(Entries provided Opens)

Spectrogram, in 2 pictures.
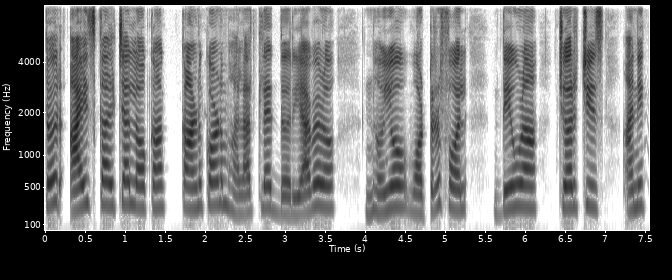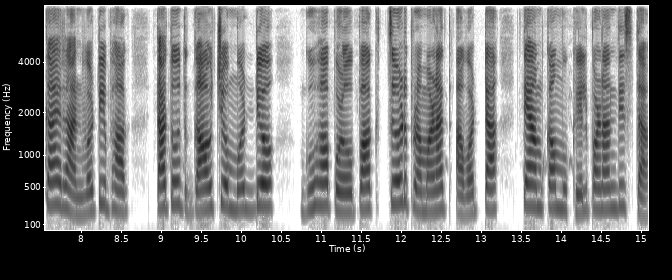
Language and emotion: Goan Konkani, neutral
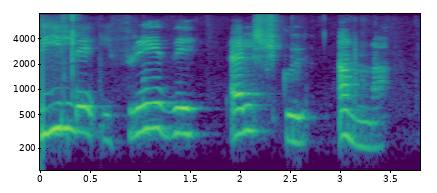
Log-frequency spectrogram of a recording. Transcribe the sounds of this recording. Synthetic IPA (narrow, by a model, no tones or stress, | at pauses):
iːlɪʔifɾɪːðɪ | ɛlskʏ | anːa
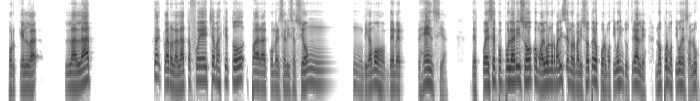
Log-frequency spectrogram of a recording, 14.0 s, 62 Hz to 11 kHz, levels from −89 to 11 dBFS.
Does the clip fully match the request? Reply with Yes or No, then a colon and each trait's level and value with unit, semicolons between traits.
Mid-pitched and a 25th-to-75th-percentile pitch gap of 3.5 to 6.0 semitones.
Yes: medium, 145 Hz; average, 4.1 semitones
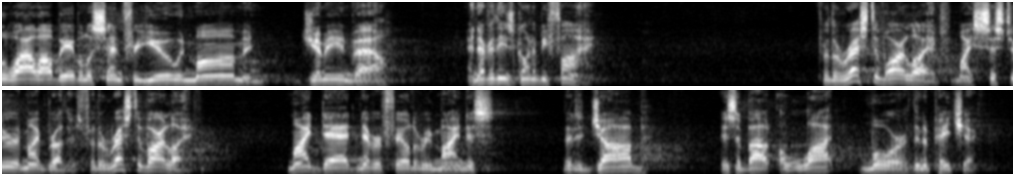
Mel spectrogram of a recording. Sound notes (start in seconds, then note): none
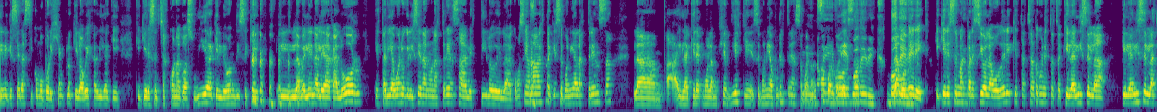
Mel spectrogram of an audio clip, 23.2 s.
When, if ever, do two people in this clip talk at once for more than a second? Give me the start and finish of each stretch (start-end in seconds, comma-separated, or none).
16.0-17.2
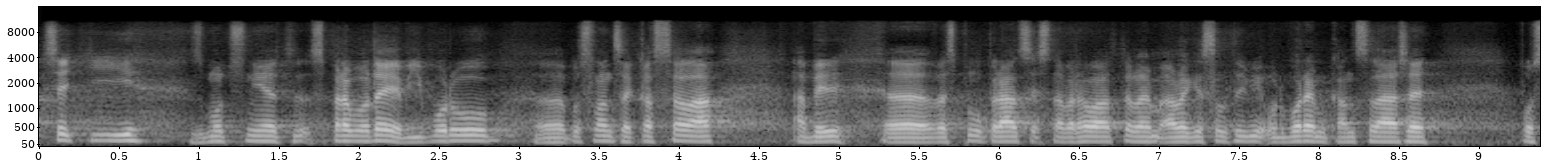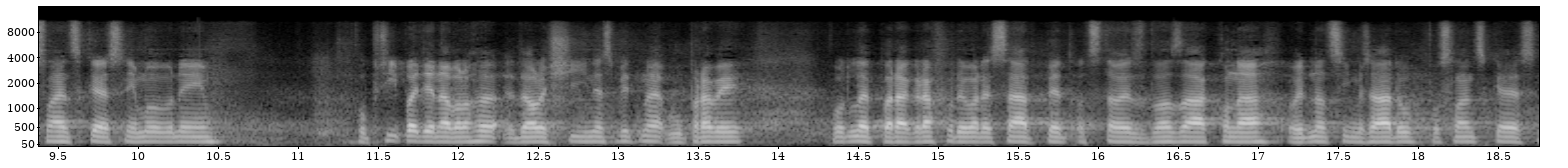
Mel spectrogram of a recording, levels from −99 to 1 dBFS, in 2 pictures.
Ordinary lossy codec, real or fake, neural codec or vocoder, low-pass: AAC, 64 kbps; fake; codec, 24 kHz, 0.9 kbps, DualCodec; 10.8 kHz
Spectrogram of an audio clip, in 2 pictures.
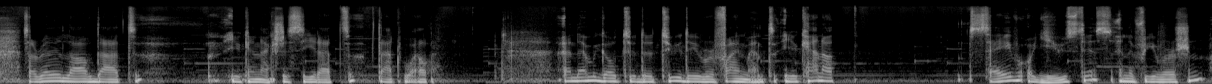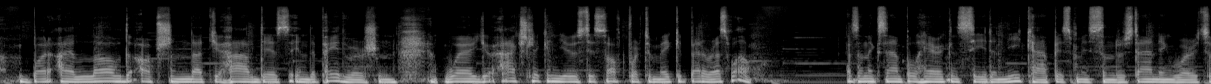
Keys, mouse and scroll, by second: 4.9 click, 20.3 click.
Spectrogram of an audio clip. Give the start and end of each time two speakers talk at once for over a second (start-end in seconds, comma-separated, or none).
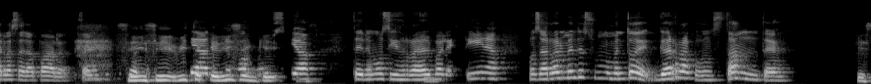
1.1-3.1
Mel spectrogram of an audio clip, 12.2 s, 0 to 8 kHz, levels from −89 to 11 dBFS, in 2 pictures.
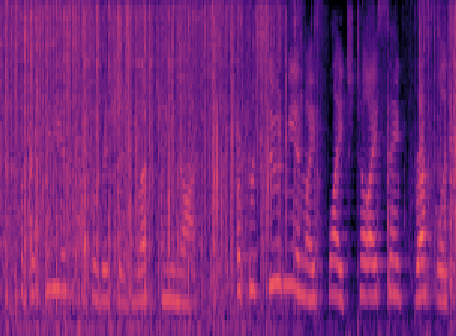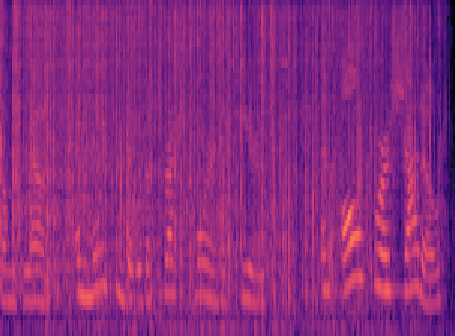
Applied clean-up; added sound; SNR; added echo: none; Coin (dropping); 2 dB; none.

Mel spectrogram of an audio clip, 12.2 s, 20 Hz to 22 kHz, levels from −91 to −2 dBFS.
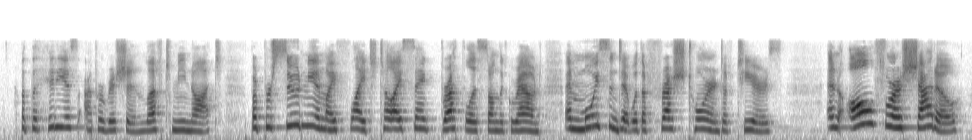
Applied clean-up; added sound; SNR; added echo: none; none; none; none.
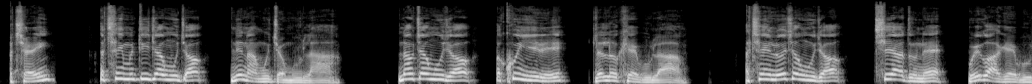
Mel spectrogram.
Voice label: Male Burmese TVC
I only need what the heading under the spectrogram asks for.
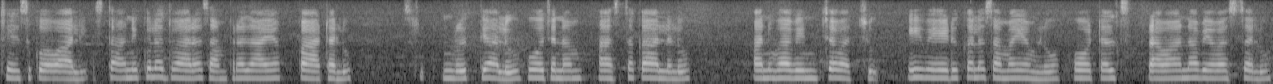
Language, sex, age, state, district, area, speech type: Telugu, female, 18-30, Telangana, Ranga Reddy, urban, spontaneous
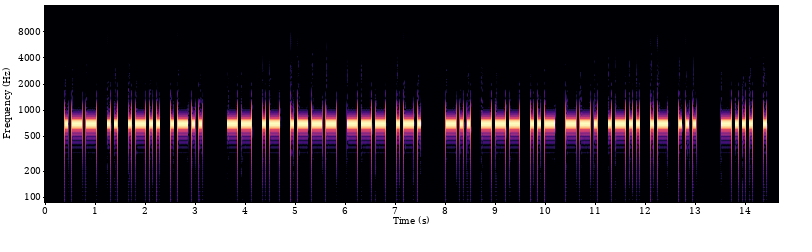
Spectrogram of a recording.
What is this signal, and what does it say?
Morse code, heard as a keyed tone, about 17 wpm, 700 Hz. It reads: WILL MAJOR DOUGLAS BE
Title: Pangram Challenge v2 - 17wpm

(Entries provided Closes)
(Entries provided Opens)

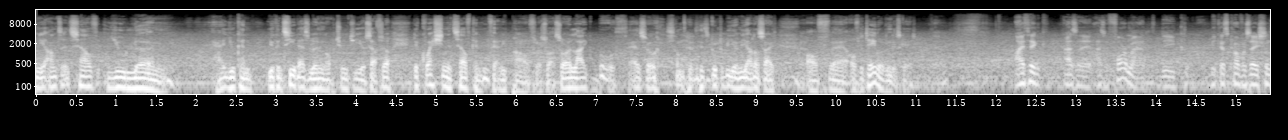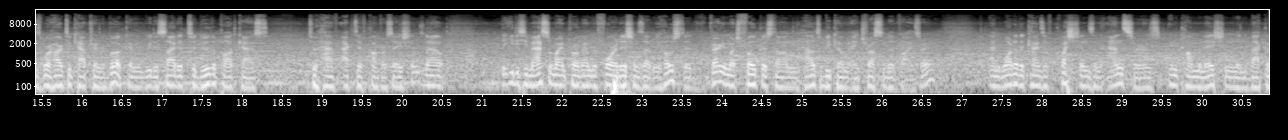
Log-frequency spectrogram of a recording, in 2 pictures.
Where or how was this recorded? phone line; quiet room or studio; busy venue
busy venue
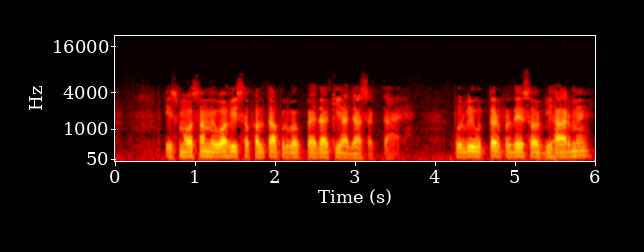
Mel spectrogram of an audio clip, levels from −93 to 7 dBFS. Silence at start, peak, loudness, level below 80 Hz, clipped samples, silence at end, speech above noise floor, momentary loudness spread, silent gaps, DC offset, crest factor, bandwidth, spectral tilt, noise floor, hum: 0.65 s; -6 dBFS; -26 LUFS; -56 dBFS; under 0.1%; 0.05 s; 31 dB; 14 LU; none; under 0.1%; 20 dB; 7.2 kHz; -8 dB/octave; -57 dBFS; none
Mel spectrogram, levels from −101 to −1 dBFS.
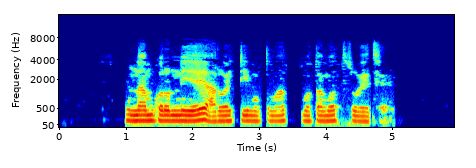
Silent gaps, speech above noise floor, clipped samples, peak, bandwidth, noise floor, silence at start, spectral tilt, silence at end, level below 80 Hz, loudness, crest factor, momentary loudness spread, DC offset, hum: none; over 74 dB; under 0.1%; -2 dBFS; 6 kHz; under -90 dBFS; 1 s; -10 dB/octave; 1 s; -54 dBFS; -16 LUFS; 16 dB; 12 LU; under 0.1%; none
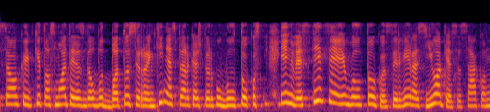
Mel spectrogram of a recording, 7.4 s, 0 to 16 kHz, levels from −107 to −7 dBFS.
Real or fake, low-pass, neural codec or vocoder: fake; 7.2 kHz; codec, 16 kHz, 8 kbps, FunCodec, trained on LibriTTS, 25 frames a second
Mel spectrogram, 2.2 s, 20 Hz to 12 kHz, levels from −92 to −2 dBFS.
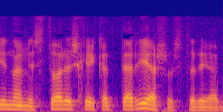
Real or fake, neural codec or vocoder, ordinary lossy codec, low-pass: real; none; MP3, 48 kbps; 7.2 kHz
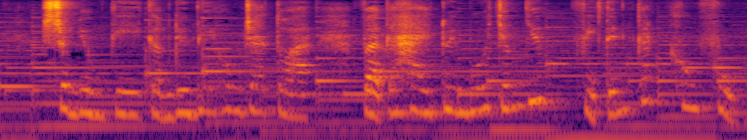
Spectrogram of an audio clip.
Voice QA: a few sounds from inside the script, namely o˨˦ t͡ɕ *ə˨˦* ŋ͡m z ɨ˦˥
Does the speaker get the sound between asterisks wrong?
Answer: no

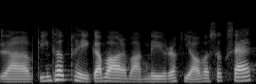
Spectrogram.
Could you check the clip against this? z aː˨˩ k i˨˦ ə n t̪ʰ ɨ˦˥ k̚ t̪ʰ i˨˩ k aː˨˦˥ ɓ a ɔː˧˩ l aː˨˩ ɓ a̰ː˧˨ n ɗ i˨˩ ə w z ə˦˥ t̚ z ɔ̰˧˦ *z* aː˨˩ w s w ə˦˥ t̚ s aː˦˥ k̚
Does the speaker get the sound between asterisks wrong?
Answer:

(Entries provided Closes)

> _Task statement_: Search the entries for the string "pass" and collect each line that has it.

> _Task result_:
Ordinary lossy codec, real or fake, neural codec or vocoder, low-pass: AAC, 64 kbps; fake; codec, 24 kHz, 0.9 kbps, DualCodec; 10.8 kHz
Real or fake, low-pass, neural codec or vocoder: fake; 7.2 kHz; codec, 16 kHz, 8 kbps, FunCodec, trained on LibriTTS, 25 frames a second
Real or fake, neural codec or vocoder, ordinary lossy codec, low-pass: real; none; MP3, 48 kbps; 7.2 kHz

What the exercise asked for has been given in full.